Our following full day was staged at the Río Palenque Reserve, about an hour drive to the south. Here at an even lower elevation, we birded this forested “island,” sadly surrounded by massive deforested, agricultural land that has left this birdy site isolated from connecting hábitat…but boy, it’s still chock-full of birds! We explored clearings and garden areas and a long central trail that wound its way through a variety of wooded and edge habitats, and we ended the afternoon by birding a stretch of tall forest before heading back to Tinalandia. Among the many species we encountered were Baron’s Hermit; Ecuadorian and Collared trogons; another Guayaquil Woodpecker; Black-crowned Antshrike; Dot-winged Antwren; Chestnut-backed Antbird; Streak-headed and Olivaceous woodcreepers; Plain Xenops; Greenish Elaenia; Ochre-bellied, Sulphur-rumped, and Acadian flycatchers; displaying White-bearded Manakins; Rufous-browed Peppershrike; two very responsive Long-billed Gnatwrens; and a nice pair of Tumbesian endemic Gray-and-gold Warblers. “Back-at-the-ranch,” so-to-speak, we enjoyed a late afternoon bout at the fruit feeders and overlooking the Rio Toachi, and after dinner the nocturnal amphibian choral arrangement got us “hunting” for frogs…not as easy as it sounds! But we eventually came up with three amusing species.

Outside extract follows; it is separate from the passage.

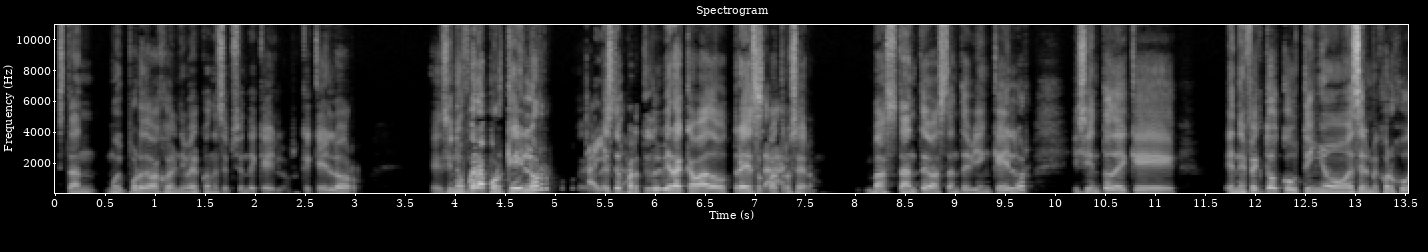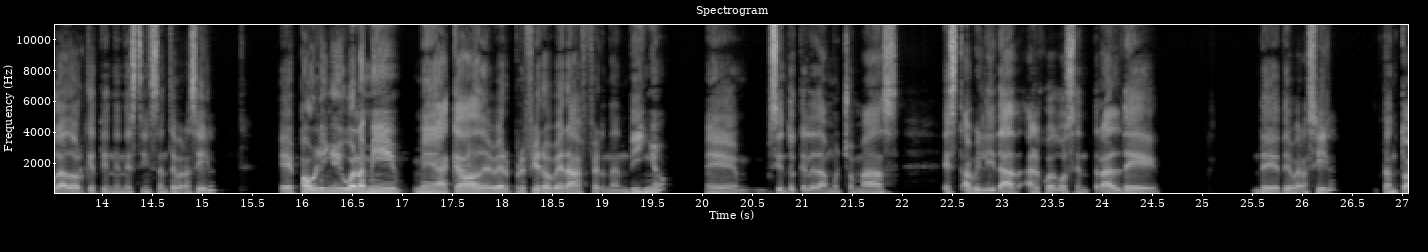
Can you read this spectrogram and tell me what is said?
están muy por debajo del nivel, con excepción de Keylor. Que Keylor eh, si no fuera por Keylor, este partido hubiera acabado 3 o 4-0. Bastante, bastante bien Keylor. Y siento de que, en efecto, Coutinho es el mejor jugador que tiene en este instante Brasil. Eh, Paulinho igual a mí me ha acabado de ver, prefiero ver a Fernandinho. Eh, siento que le da mucho más estabilidad al juego central de, de, Brasil, tanto,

The following morning took us to a nearby side road which runs parallel and contiguous to Tinalandia, along which we walked slowly in search of mixed-species foraging flocks and whatever else decided to show itself along this very productive stretch. We located a soaring Hook-billed Kite, a pair of Ruddy Pigeons, a mesmerizing Purple-crowned Fairy, Chocó and Collared trogons, Crimson-rumped Toucanets, Chestnut-mandibled (Yellow-breasted) and Chocó toucans, Lineated and (a close) male Guayaquil woodpeckers, Spotted and Northern Barred-woodcreepers, a family of Sooty-headed Tyrannulets, Olive-striped Flycatcher, Purple-throated Fruitcrows, Whiskered Wren, and a pair of Yellow-faced Grassquits among quite a few other species.

We returned to Tinalandia for our final lunch and were rewarded with super looks, in beautiful light, at a parade of species that decided to join our feast at the fruit feeder, including a male Red-headed Barbet; Pale-mandibled Araçaris; and the omnipresent Lemon-rumped Tanager; along with Blue-gray, Palm, and breathtaking Blue-necked tanagers; a female Green Honeycreeper (with her “spoiled-rotten” youngster!); Buff-throated Saltator; and a family clan of Thick-billed and a pair of Orange-bellied euphonias. Alas, this joyful farewell marked our departure back to civilization…well, not for long, as we were now well-prepared for our upcoming and highly anticipated weeklong adventure on our Ecuador: Northwestern Andean Slopes tour!